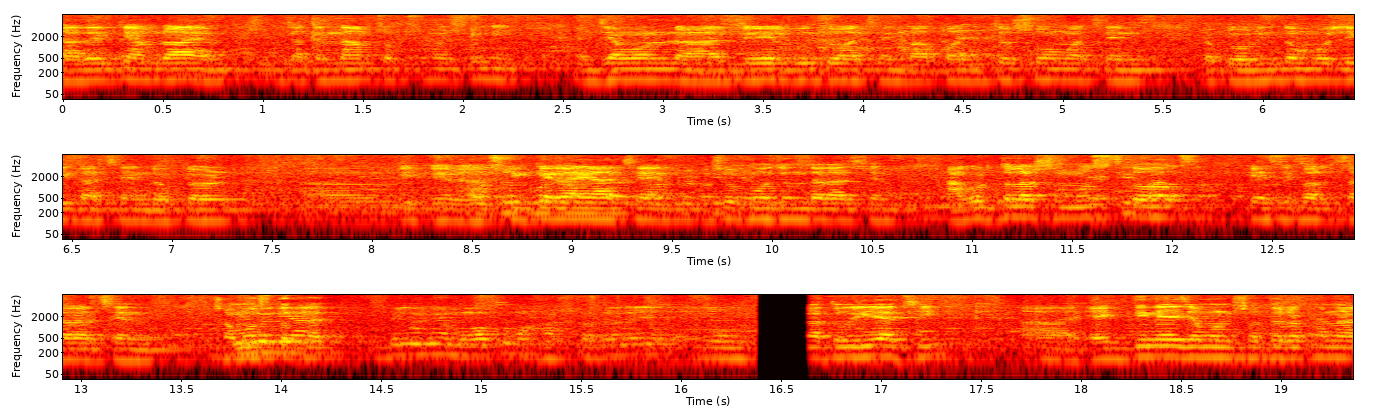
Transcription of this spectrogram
যাদেরকে আমরা যাদের নাম সবসময় শুনি যেমন জেল বুদ্ধ আছেন বা পাদিত্য সোম আছেন ডক্টর অরিন্দম মল্লিক আছেন ডক্টর পিকে রায় আছেন অশোক মজুমদার আছেন। আগরতলার সমস্ত কেসিপাল স্যার আছেন। সমস্ত মহকুমা হাসপাতালে আমরা তৈরি আছি। একদিনে যেমন সতেরোখানা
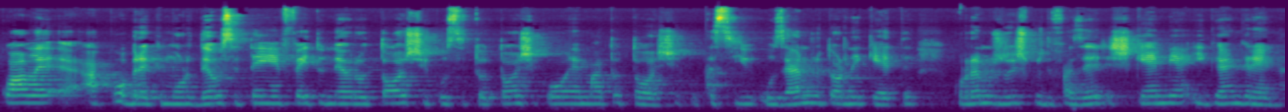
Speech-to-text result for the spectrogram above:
qual é a cobra que mordeu, se tem efeito neurotóxico, citotóxico ou hematotóxico. Se usarmos o torniquete, corremos risco de fazer isquemia e gangrena.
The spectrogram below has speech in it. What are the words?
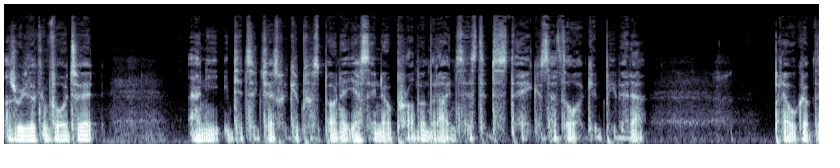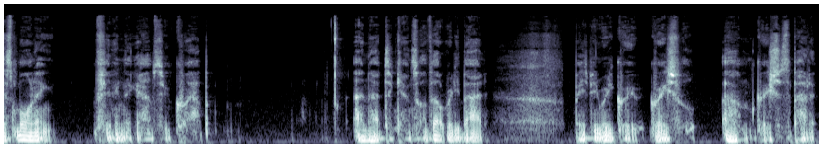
I was really looking forward to it, and he, he did suggest we could postpone it yesterday, no problem. But I insisted to stay because I thought it could be better. But I woke up this morning feeling like absolute crap, and had to cancel. I felt really bad but he's been really gra- graceful, um, gracious about it.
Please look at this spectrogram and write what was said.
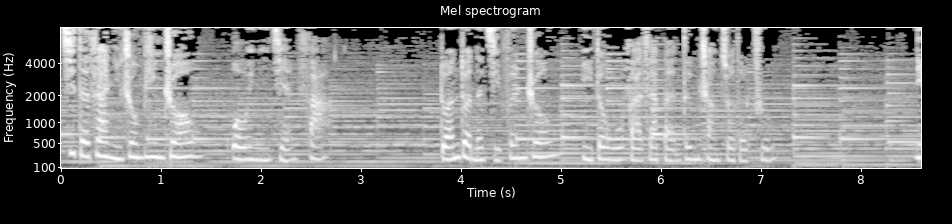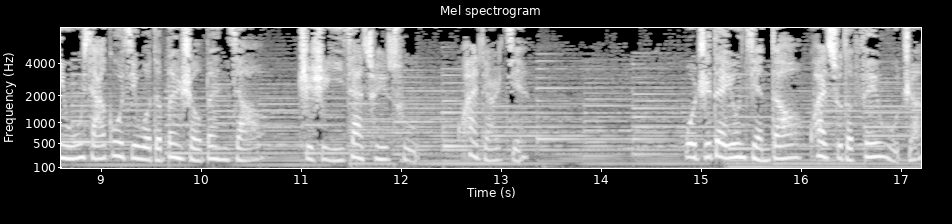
记得在你重病中，我为你剪发，短短的几分钟，你都无法在板凳上坐得住。你无暇顾及我的笨手笨脚，只是一再催促：“快点剪。”我只得用剪刀快速的飞舞着，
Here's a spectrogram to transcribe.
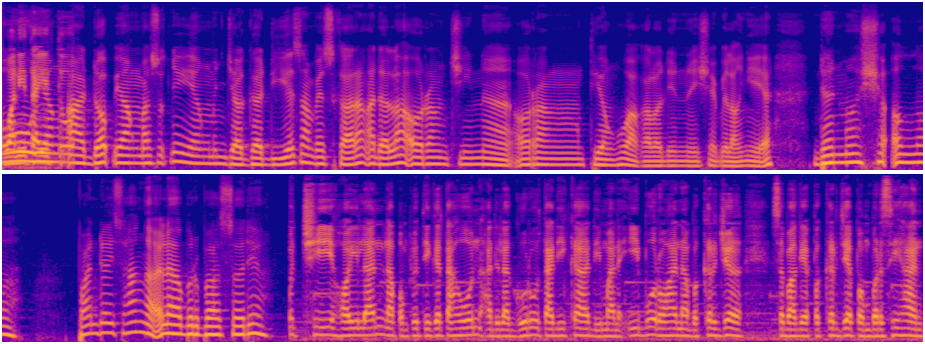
Oh, Wanita yang itu adopt yang maksudnya yang menjaga dia sampai sekarang adalah orang Cina, orang Tionghoa kalau di Indonesia bilangnya ya. Dan masya Allah, pandai sangatlah berbahasa dia. Chi Hoilan, 83 tahun, adalah guru tadika di mana ibu Rohana bekerja sebagai pekerja pembersihan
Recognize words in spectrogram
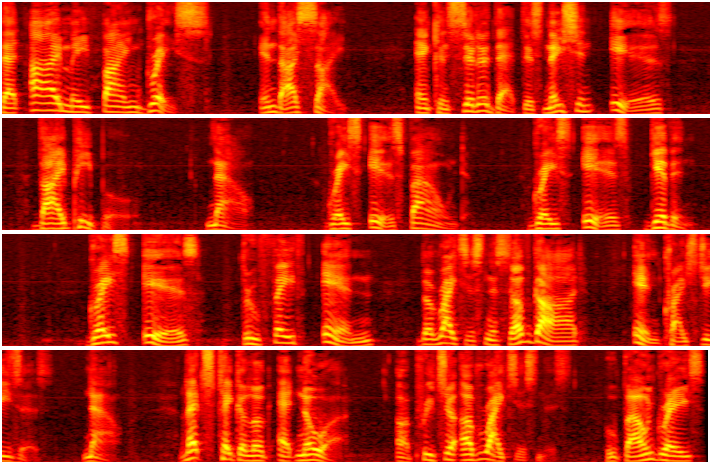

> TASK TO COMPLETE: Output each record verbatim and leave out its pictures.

> RESULT FOR THIS TASK:
Transcription of this spectrogram
যাদেরকে আমরা যাদের নাম সবসময় শুনি যেমন জেল বুদ্ধ আছেন বা পাদিত্য সোম আছেন ডক্টর অরিন্দম মল্লিক আছেন ডক্টর পিকে রায় আছেন অশোক মজুমদার আছেন। আগরতলার সমস্ত কেসিপাল স্যার আছেন। সমস্ত মহকুমা হাসপাতালে আমরা তৈরি আছি। একদিনে যেমন সতেরোখানা
Speech-to-text result for the spectrogram above:
qual é a cobra que mordeu, se tem efeito neurotóxico, citotóxico ou hematotóxico. Se usarmos o torniquete, corremos risco de fazer isquemia e gangrena.
The spectrogram below has speech in it. What are the words?
I was really looking forward to it, and he, he did suggest we could postpone it yesterday, no problem. But I insisted to stay because I thought it could be better. But I woke up this morning feeling like absolute crap, and had to cancel. I felt really bad but he's been really gra- graceful, um, gracious about it.
Please look at this spectrogram and write what was said.
记得在你重病中，我为你剪发，短短的几分钟，你都无法在板凳上坐得住。你无暇顾及我的笨手笨脚，只是一再催促：“快点剪。”我只得用剪刀快速的飞舞着，
Here's a spectrogram to transcribe.
Oh, Wanita yang itu adopt yang maksudnya yang menjaga dia sampai sekarang adalah orang Cina, orang Tionghoa kalau di Indonesia bilangnya ya. Dan masya Allah, pandai sangatlah berbahasa dia. Chi Hoilan, 83 tahun, adalah guru tadika di mana ibu Rohana bekerja sebagai pekerja pembersihan
Recognize words in spectrogram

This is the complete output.